7. FlashForward (season 1 – cancelled): Launched by ABC in a blaze of glory as the natural successor to Lost, the series based on the Robert J Sawyer book of the same name dazzled initially with its brilliant premise – the entire world blacks out and gets a brief glimpse six months into their future – and then rapidly fizzled out as the story sagged and ground to a halt in a fog of all-too-familiar character angst and conspiracy theories. I’ve still to watch the second half of the season, having lost enthusiasm after reading the barrage of near-universal criticism. However, it seems this was a potentially great series that never really worked out what it wanted to be. Score: 2.5/5 (provisional)

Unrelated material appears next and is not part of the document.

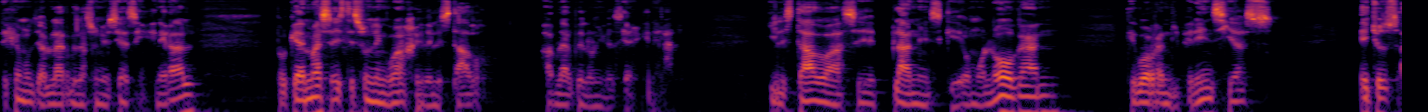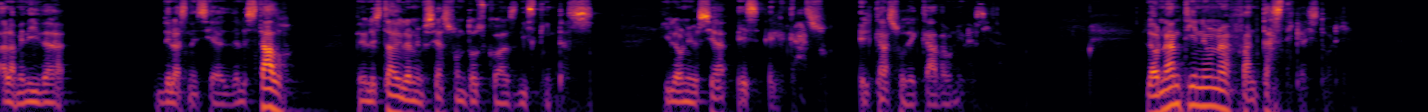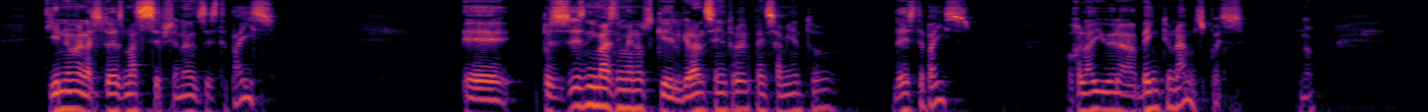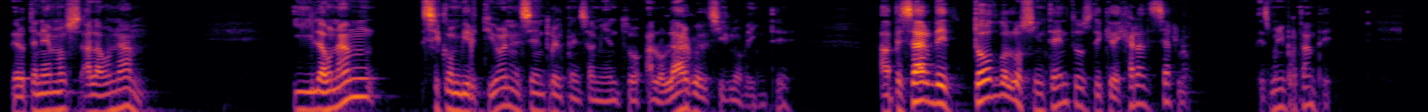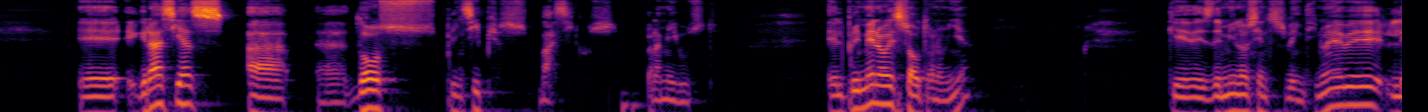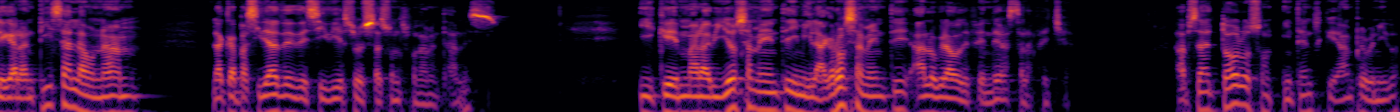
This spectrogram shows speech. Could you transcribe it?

8. Heroes (season 4 – cancelled): It came as little surprise when NBC pulled the plug on the show in the face of lemming-like ratings and a critical battering. For much of its first season, it had been widely hailed as the best new show on TV, although the back half did meander somewhat before arriving at a disappointing climax. But the show soon lost its way, drifting away from its character focus and replacing it with unoriginal conspiracy-of-the-season plotting and unconvincing mythology – a pale X-Files imitation with superpowers. Increasingly, core characters – most notably the series’ uber-baddie, Sylar – switched motivations and then flip-flopped back again to suit the story or, worse still, disappeared altogether for long stretches. The running joke of Nathan Petrelli apparently dying at the end of every season wore so thin that, by the time the character did genuinely die, we hardly cared. Plot arcs and characters’ abilities were recycled repeatedly. And ultimately it was a relief rather than a pleasure to get to the end of the final episode which, at least, provided us with some satisfying closure. A shame: Heroes was a great opportunity, never fully exploited. Score: 2/5

So, that’s two series ended (Lost, Ashes To Ashes), two cancelled (Heroes, FlashForward) and three ongoing (Doctor Who, V, True Blood), with the fate of Caprica to be determined. Not a great ratio, really. Hopefully the new crop of US network shows for the 2010/11 season will introduce us to some new gems – there’s precious little new on the horizon in the UK – but the modern TV universe is a fickle one and it’s very much a case of survival of the fittest. Genre shows, with their complex, serialised storylines and their costly effects budgets, are very much first in the firing line when it comes to cancellation. So whichever idiot it was who said earlier that genre shows were on the up was sadly very much mistaken. Let’s just hope that my sense of growing pessimism is equally wrong.